Advanced Info Service (AIS), the largest mobile operator in Thailand, added 5.6 per cent more customers from a year ago or 1.5 million customers.
AIS customer base at 28.3 mn
Doing business in Thailand
Recent crashes in Thailand’s GDP and export markets, plus the drop in tourism fuelled by recession and last year’s domestic political turmoil, have dispelled illusions that the country is insulated from the effects of the global downturn. Numerous indicators of economic health are hitting the red, foreign investment is evaporating, unemployment is surging, and credit lines are freezing up. Thailand’s government still says there is a possibility of positive growth this year, despite facing a rougher ride than in the 1997 Asian financial crisis as conditions infest the real economy on a broader scale.
Rapid industrial expansion and population growth have outpaced environmental management, resulting in sharply increased pollution levels (e.g. solid and hazardous waste, air, noise, and water). For example, fine particles in Bangkok’s air exceed WHO standards by 2.5 times, and other air pollutants are also causing major health impacts. Overall, it is estimated that air and water pollution costs the country 1.6 – 2.6 percent of GDP per year.
Implementation of Reforms in Thailand

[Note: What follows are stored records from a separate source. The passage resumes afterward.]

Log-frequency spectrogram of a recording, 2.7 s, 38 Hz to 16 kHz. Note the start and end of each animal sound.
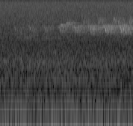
[0.00, 2.67] Ovenbird (Seiurus aurocapilla)

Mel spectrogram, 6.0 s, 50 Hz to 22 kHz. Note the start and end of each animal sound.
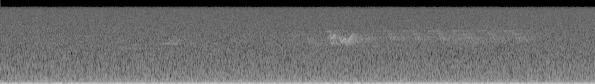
[0.00, 5.95] Red-eyed Vireo (Vireo olivaceus)
[3.11, 5.49] Ovenbird (Seiurus aurocapilla)

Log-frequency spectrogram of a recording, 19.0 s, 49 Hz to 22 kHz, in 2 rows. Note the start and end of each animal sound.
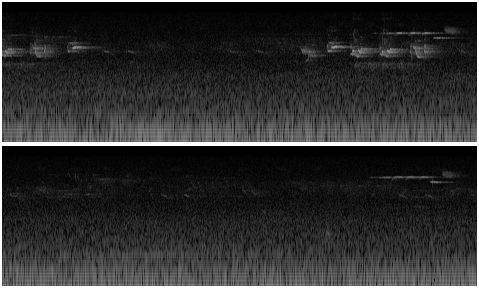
[0.00, 2.03] American Robin (Turdus migratorius)
[1.85, 3.00] Tufted Titmouse (Baeolophus bicolor)
[4.20, 5.62] Tufted Titmouse (Baeolophus bicolor)
[5.64, 11.42] American Robin (Turdus migratorius)
[7.28, 9.28] Black-throated Green Warbler (Setophaga virens)
[10.63, 11.65] Eastern Kingbird (Tyrannus tyrannus)
[12.47, 13.42] Tufted Titmouse (Baeolophus bicolor)
[13.12, 14.72] Dark-eyed Junco (Junco hyemalis)
[16.67, 18.69] Black-throated Green Warbler (Setophaga virens)
[17.32, 18.46] Tufted Titmouse (Baeolophus bicolor)

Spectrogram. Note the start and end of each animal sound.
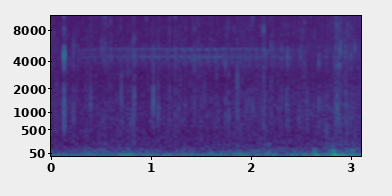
[0.27, 2.39] Dark-eyed Junco (Junco hyemalis)

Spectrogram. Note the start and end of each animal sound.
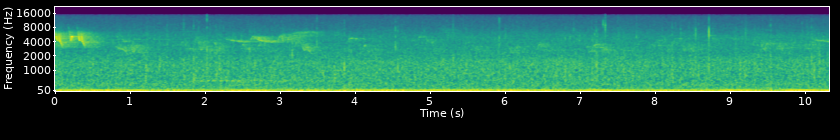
[0.00, 0.63] Ovenbird (Seiurus aurocapilla)
[0.00, 10.33] Red-eyed Vireo (Vireo olivaceus)
[1.86, 3.52] Black-throated Blue Warbler (Setophaga caerulescens)

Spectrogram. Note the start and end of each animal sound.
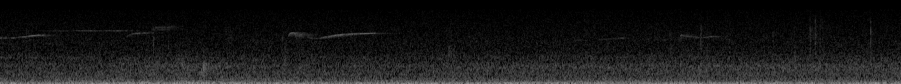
[0.00, 0.56] Eastern Wood-Pewee (Contopus virens)
[0.41, 1.75] Black-throated Green Warbler (Setophaga virens)
[2.86, 3.91] Eastern Wood-Pewee (Contopus virens)
[5.62, 6.76] unidentified call
[6.70, 7.33] Eastern Wood-Pewee (Contopus virens)

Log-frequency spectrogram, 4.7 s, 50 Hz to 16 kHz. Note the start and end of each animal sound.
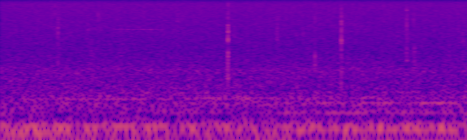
[0.89, 1.77] Black-throated Green Warbler (Setophaga virens)

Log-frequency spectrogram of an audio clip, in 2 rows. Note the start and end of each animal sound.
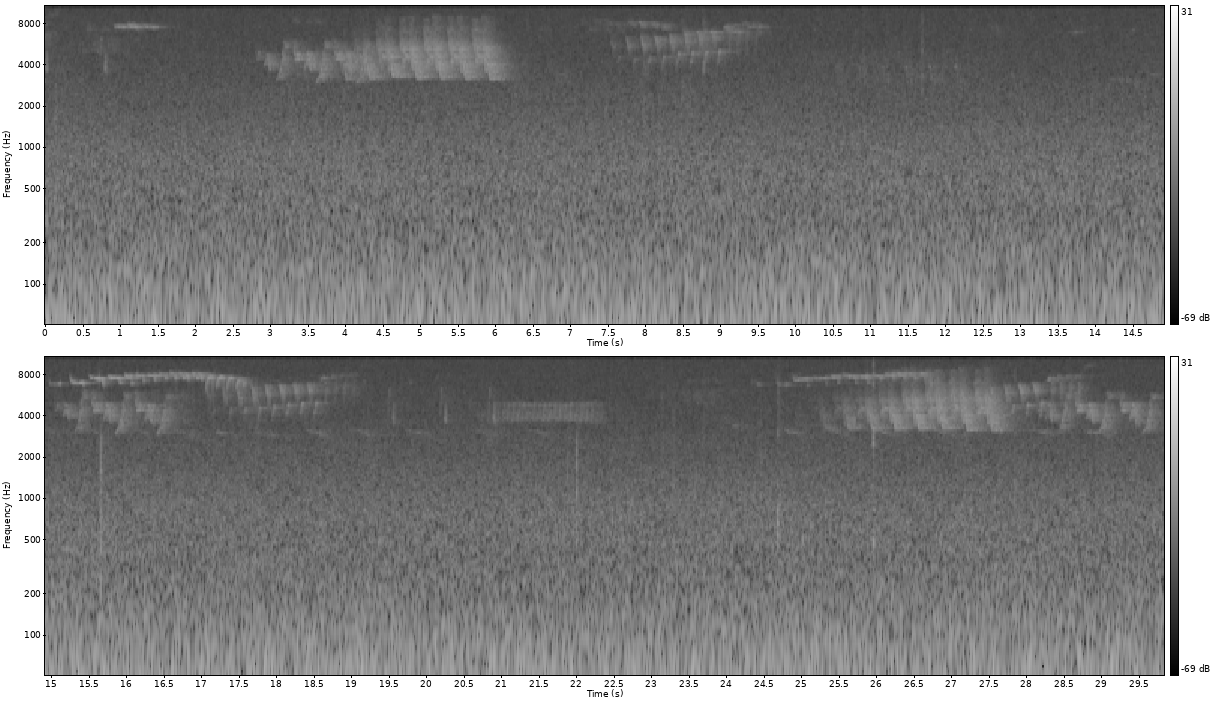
[0.68, 1.74] Golden-crowned Kinglet (Regulus satrapa)
[2.83, 4.48] Common Yellowthroat (Geothlypis trichas)
[4.32, 6.12] Ovenbird (Seiurus aurocapilla)
[6.96, 8.35] Golden-crowned Kinglet (Regulus satrapa)
[7.48, 9.75] Blackburnian Warbler (Setophaga fusca)
[10.45, 12.37] Ovenbird (Seiurus aurocapilla)
[14.76, 17.60] Golden-crowned Kinglet (Regulus satrapa)
[14.94, 16.91] Common Yellowthroat (Geothlypis trichas)
[17.27, 19.11] Blackburnian Warbler (Setophaga fusca)
[19.37, 19.62] Least Flycatcher (Empidonax minimus)
[20.07, 20.35] Least Flycatcher (Empidonax minimus)
[20.66, 22.45] Pine Warbler (Setophaga pinus)
[24.29, 27.01] Golden-crowned Kinglet (Regulus satrapa)
[25.24, 27.64] Ovenbird (Seiurus aurocapilla)
[27.10, 28.83] Blackburnian Warbler (Setophaga fusca)
[28.34, 29.85] Common Yellowthroat (Geothlypis trichas)

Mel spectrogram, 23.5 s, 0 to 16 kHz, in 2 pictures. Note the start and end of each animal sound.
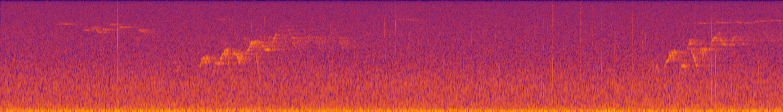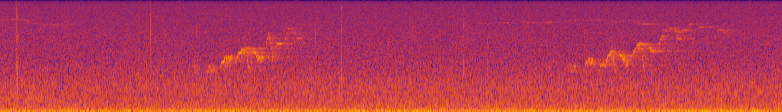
[0.87, 2.27] Brown Creeper (Certhia americana)
[2.89, 4.41] Swainson's Thrush (Catharus ustulatus)
[3.69, 5.34] Ovenbird (Seiurus aurocapilla)
[5.95, 6.43] Golden-crowned Kinglet (Regulus satrapa)
[9.71, 11.34] Swainson's Thrush (Catharus ustulatus)
[10.36, 12.70] Golden-crowned Kinglet (Regulus satrapa)
[14.70, 16.32] Swainson's Thrush (Catharus ustulatus)
[18.85, 21.85] Golden-crowned Kinglet (Regulus satrapa)
[20.19, 21.93] Swainson's Thrush (Catharus ustulatus)
[21.38, 22.67] Brown Creeper (Certhia americana)

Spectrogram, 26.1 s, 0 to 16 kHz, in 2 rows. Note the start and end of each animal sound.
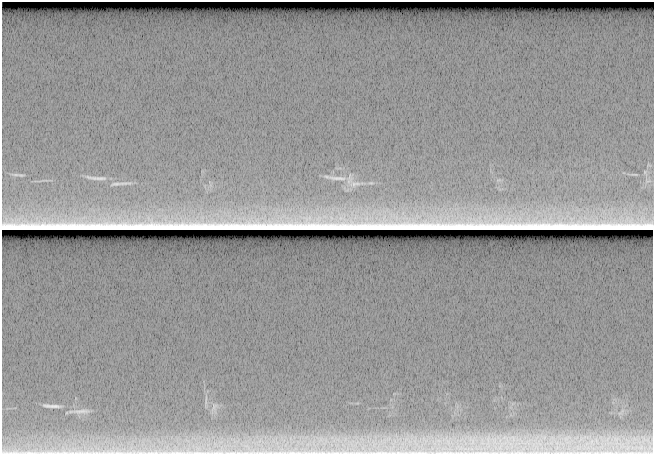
[0.12, 1.11] Black-capped Chickadee (Poecile atricapillus)
[1.54, 2.78] Black-capped Chickadee (Poecile atricapillus)
[3.79, 26.07] Red-eyed Vireo (Vireo olivaceus)
[6.38, 7.67] Black-capped Chickadee (Poecile atricapillus)
[12.32, 13.45] Black-capped Chickadee (Poecile atricapillus)
[13.72, 14.95] Black-capped Chickadee (Poecile atricapillus)
[19.86, 20.92] Wild Turkey (Meleagris gallopavo)

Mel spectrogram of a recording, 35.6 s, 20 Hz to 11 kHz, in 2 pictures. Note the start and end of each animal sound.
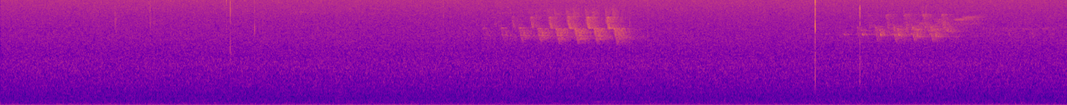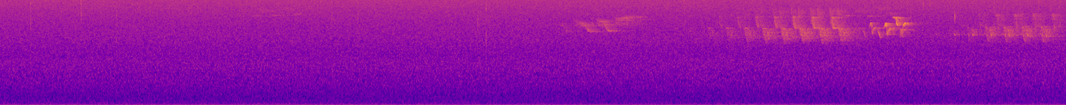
[7.89, 10.57] Ovenbird (Seiurus aurocapilla)
[14.09, 15.93] Ovenbird (Seiurus aurocapilla)
[15.35, 16.39] Black-throated Blue Warbler (Setophaga caerulescens)
[21.79, 22.97] Blackburnian Warbler (Setophaga fusca)
[27.23, 28.55] Black-throated Blue Warbler (Setophaga caerulescens)
[29.61, 32.04] Ovenbird (Seiurus aurocapilla)
[31.71, 32.70] Blackburnian Warbler (Setophaga fusca)
[32.03, 33.06] Magnolia Warbler (Setophaga magnolia)
[33.62, 35.55] Ovenbird (Seiurus aurocapilla)

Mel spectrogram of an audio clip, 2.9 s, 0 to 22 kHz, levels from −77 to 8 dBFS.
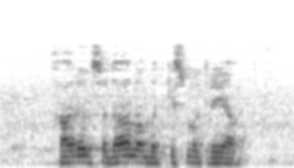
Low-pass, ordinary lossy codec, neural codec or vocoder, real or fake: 7.2 kHz; MP3, 32 kbps; none; real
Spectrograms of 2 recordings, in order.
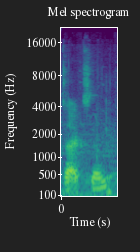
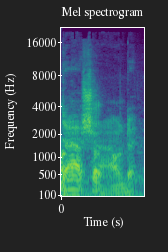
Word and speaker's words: dachshund: No, it's pronounced dachshund. I thought it was dachshund, but yeah, it's definitely not dash hound.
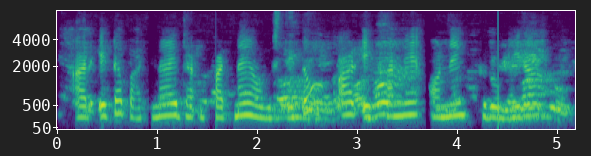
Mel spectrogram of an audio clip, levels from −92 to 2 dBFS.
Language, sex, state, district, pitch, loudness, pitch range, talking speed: Bengali, female, West Bengal, Kolkata, 255 Hz, -17 LUFS, 230-280 Hz, 115 wpm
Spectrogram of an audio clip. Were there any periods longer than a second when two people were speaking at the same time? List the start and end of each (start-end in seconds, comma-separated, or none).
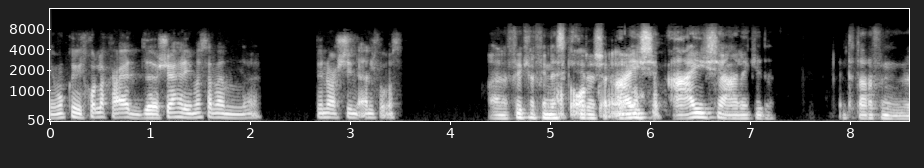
4.9-6.3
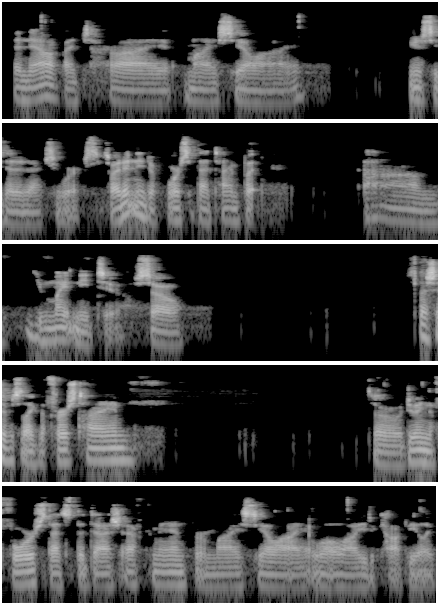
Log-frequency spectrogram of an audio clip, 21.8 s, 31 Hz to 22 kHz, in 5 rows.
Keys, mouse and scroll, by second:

These include both universal tariff reductions, which are applicable to goods from all countries, and specific tariff reductions that result from free trade agreements (FTAs) with other countries and regions. For example, since June 2008, a wide range of agricultural and manufactured products from ASEAN member countries, China, India, and New Zealand enjoy lower or no tariffs. Among others, they are butter, vegetable extracts and fats, pharmaceutical products, paper and tubes for a medical use, pumps for liquid, air and vacuum pumps, commercial trucks, steel tubes, iron wires, aluminum structures, dish washing machines, weighting machines, and switching circuits and boards parts. In addition, the government will also cut or cancel tariffs for three types of animal feeds (soybean, corn, and fish meals) in 2009. The magnitude of changes varies across different trade agreements, such as those with the WTO, ASEAN, ACMECS28, Japan, Australia, and New Zealand.
A clear policy framework is needed, and the development direction set forth by the policy makers should be based on reliable information on the current status of infrastructure development. Systematic, periodic, and internationally-standard information collection within the infrastructure sector will provide Thai policy makers with good background with which to assess the current situation, identify bottlenecks, set clear policy direction, and prioritize projects more effectively .